Quick’n’dirty Nslookup BASH Script

I’m always wondering if the addresses I’m assigning to interfaces aren’t already in DNS. So I came up with a little BASH script that takes a list of IP addresses and performs an nslookup on them to ensure they’re not in use already:

$nslookup < input-filename > output-filename

The addresses in the input file are carriage return delimited.

A better use for this would be to check if DNS entries already have an IP address assigned to them.

27 – Stateful Firewall devices and DCI challenges – Part 1

Stateful Firewall devices and DCI challenges

Having dual sites or multiple sites in Active/Active mode aims to offer elasticity of resources available everywhere in different locations, just as with a single logical data center. This solution brings as well the business continuity with disaster avoidance. This is achieved by manually or dynamically moving the applications and software framework where resources are available.

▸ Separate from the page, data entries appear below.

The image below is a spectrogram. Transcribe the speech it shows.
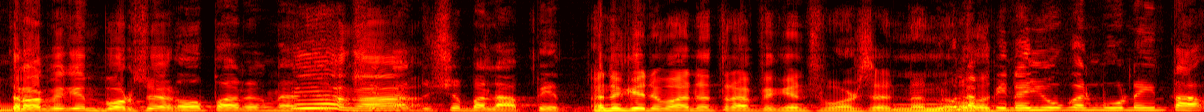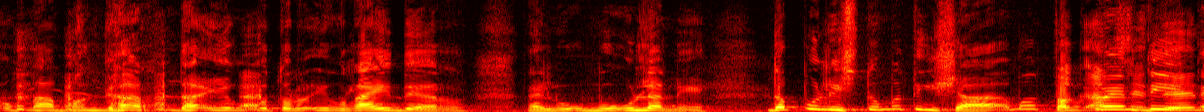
Traffic enforcer. oh, parang nandun, Kaya kasi nga. nandun siya malapit. ano ginawa ng traffic enforcer? Wala, Nanood. pinayungan muna yung taong nabanggar dahil yung, motor, yung rider, dahil umuulan eh. The police, dumating siya, about Pag 20, aksidente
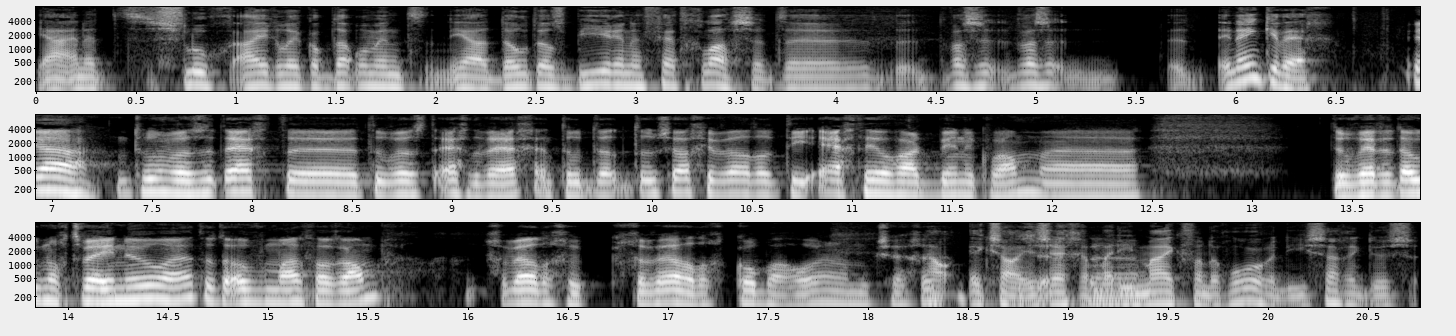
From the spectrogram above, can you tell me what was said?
Ja, en het sloeg eigenlijk op dat moment ja, dood als bier in een vet glas. Het, uh, het was, het was in één keer weg. Ja, toen was het echt, uh, toen was het echt weg. En toen, dat, toen zag je wel dat hij echt heel hard binnenkwam. Uh, toen werd het ook nog 2-0, tot overmaat van ramp. Geweldige, geweldige kopbal hoor, moet ik zeggen. Nou, ik zou je zeggen, maar die Mike van der Horen, die zag ik dus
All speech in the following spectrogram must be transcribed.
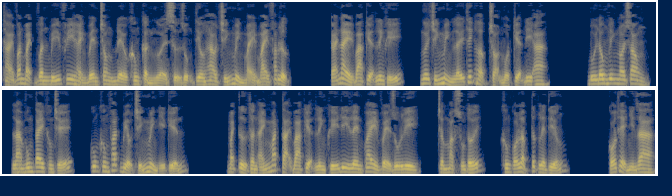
thải văn bạch vân bí phi hành bên trong đều không cần người sử dụng tiêu hao chính mình mảy may pháp lực cái này ba kiện linh khí ngươi chính mình lấy thích hợp chọn một kiện đi a. Bùi đông vinh nói xong làm vung tay không chế cũng không phát biểu chính mình ý kiến. Bạch tử thần ánh mắt tại ba kiện linh khí đi lên quay về Julie, trầm mặc xuống tới không có lập tức lên tiếng. Có thể nhìn ra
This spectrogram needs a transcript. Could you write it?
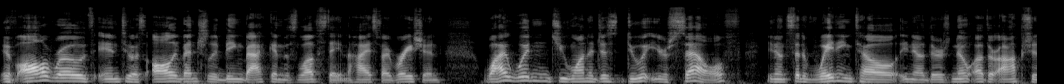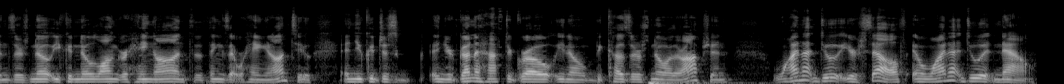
if all roads into us all eventually being back in this love state in the highest vibration, why wouldn't you want to just do it yourself? You know, instead of waiting till you know there's no other options. There's no you can no longer hang on to the things that we're hanging on to, and you could just and you're gonna have to grow. You know, because there's no other option why not do it yourself and why not do it now?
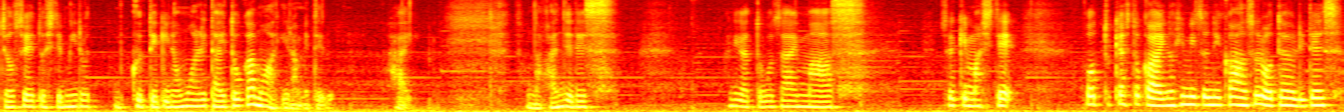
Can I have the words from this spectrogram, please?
女性として魅力的に思われたいとかも諦めてる。はい。そんな感じです。ありがとうございます。続きまして、ポッドキャスト界の秘密に関するお便りです。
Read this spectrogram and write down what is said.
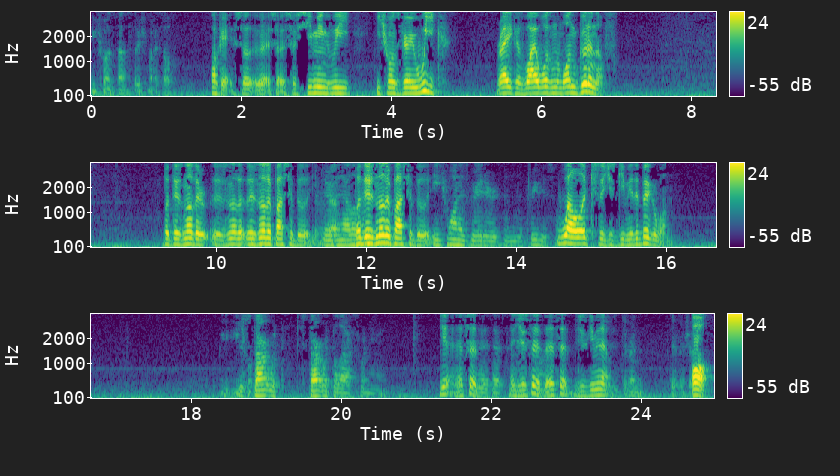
Each one not sufficient by itself. okay, so so, so seemingly each one's very weak, right? Because why wasn't one good enough? But there's another there's another there's another possibility. There's But But there's another possibility. Each one is greater than the previous one. Well, like, so just give me the bigger one. Each Just start with start with the last one. You mean? Yeah, that's it. Yeah, that's- I just did. That's it. Just give me that. is different, different. shows. Oh,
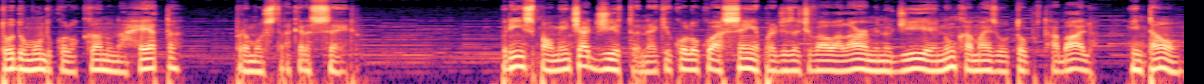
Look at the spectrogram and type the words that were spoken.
Todo mundo colocando na reta para mostrar que era sério. Principalmente a Dita, né, que colocou a senha para desativar o alarme no dia e nunca mais voltou pro trabalho. Então,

When “hot”-moving virtual machines from one DC to another, there are some important requirements to take into consideration:

  • Maintain the active sessions stateful without any interruption for hot live migration purposes.
  • Maintain the same level of security regardless the placement of the application
  • Migrate the whole application tier (not just one single VM) and enable FHRP isolation on each side to provide local default gateway (which works in conjunction with the next bullet point)
  • While maintaining the live migration, it can be crucial to optimise the workflow and reduce the hair-pining effect as much as we can since it adds latency.  As such, the distances between the sites as well as the network services used to optimize and secure the multi-tier application workflows amplify the impact of performances.

As with several other network and security services, the Continue reading